■ Problem:
Every entry in the data that follows should come back exactly, pictures aside.

*** Provided entries ***

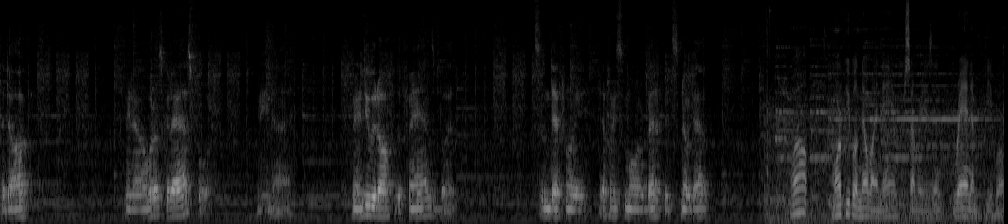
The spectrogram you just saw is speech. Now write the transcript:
a dog. You know, what else could I ask for? I mean, I, I mean, I do it all for the fans, but some definitely, definitely some more benefits, no doubt. Well, more people know my name for some reason. Random people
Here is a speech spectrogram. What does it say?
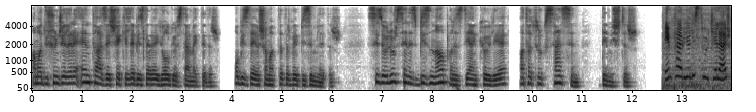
ama düşünceleri en taze şekilde bizlere yol göstermektedir. O bizde yaşamaktadır ve bizimledir. Siz ölürseniz biz ne yaparız diyen köylüye Atatürk sensin demiştir. Emperyalist ülkeler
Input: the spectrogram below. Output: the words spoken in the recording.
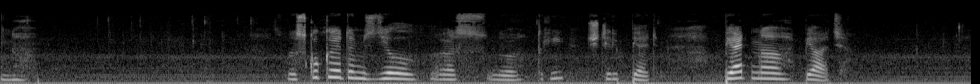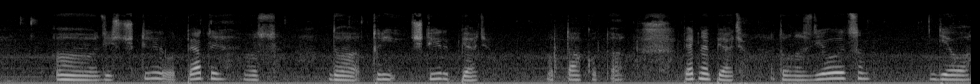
На. Сколько я там сделал? Раз, два, три, четыре, пять. Пять на пять. Э, здесь четыре, вот пятый. Раз, два, три, четыре, пять. Вот так вот, да. Пять на пять. Это у нас делается. Дело.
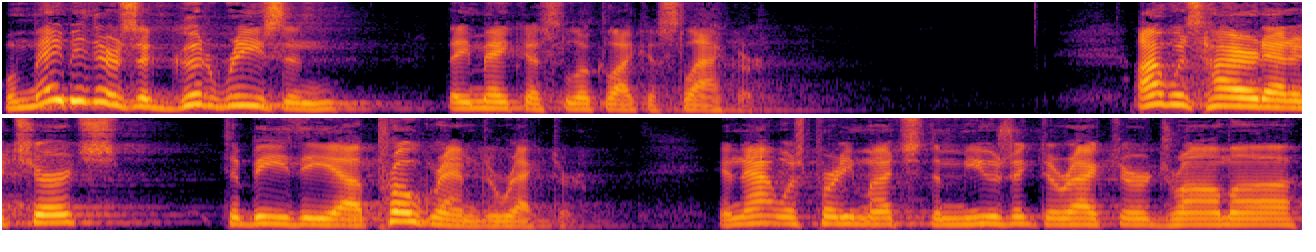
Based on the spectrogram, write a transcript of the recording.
Well, maybe there's a good reason they make us look like a slacker. I was hired at a church to be the uh, program director, and that was pretty much the music director, drama,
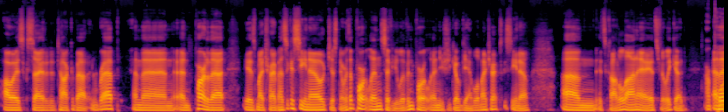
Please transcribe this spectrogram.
always excited to talk about and rep. And then, and part of that is my tribe has a casino just north of Portland. So if you live in Portland, you should go gamble at my tribe's casino. Um, it's called ilani. It's really good. Our And then,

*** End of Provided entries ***

■ Task output:
The spectrogram you just saw is speech. Now write the transcript:
a dog. You know, what else could I ask for? I mean, I, I mean, I do it all for the fans, but some definitely, definitely some more benefits, no doubt. Well, more people know my name for some reason. Random people
Here is a speech spectrogram. What does it say?
ama düşünceleri en taze şekilde bizlere yol göstermektedir. O bizde yaşamaktadır ve bizimledir. Siz ölürseniz biz ne yaparız diyen köylüye Atatürk sensin demiştir. Emperyalist ülkeler
Input: the spectrogram below. Output: the words spoken in the recording.
На. Сколько я там сделал? Раз, два, три, четыре, пять. Пять на пять. Э, здесь четыре, вот пятый. Раз, два, три, четыре, пять. Вот так вот, да. Пять на пять. Это у нас делается. Дело.
Based on the spectrogram, write a transcript of the recording.
Well, maybe there's a good reason they make us look like a slacker. I was hired at a church to be the uh, program director, and that was pretty much the music director, drama,
Please transcribe this spectrogram.
always excited to talk about and rep. And then, and part of that is my tribe has a casino just north of Portland. So if you live in Portland, you should go gamble at my tribe's casino. Um, it's called ilani. It's really good. Our And then,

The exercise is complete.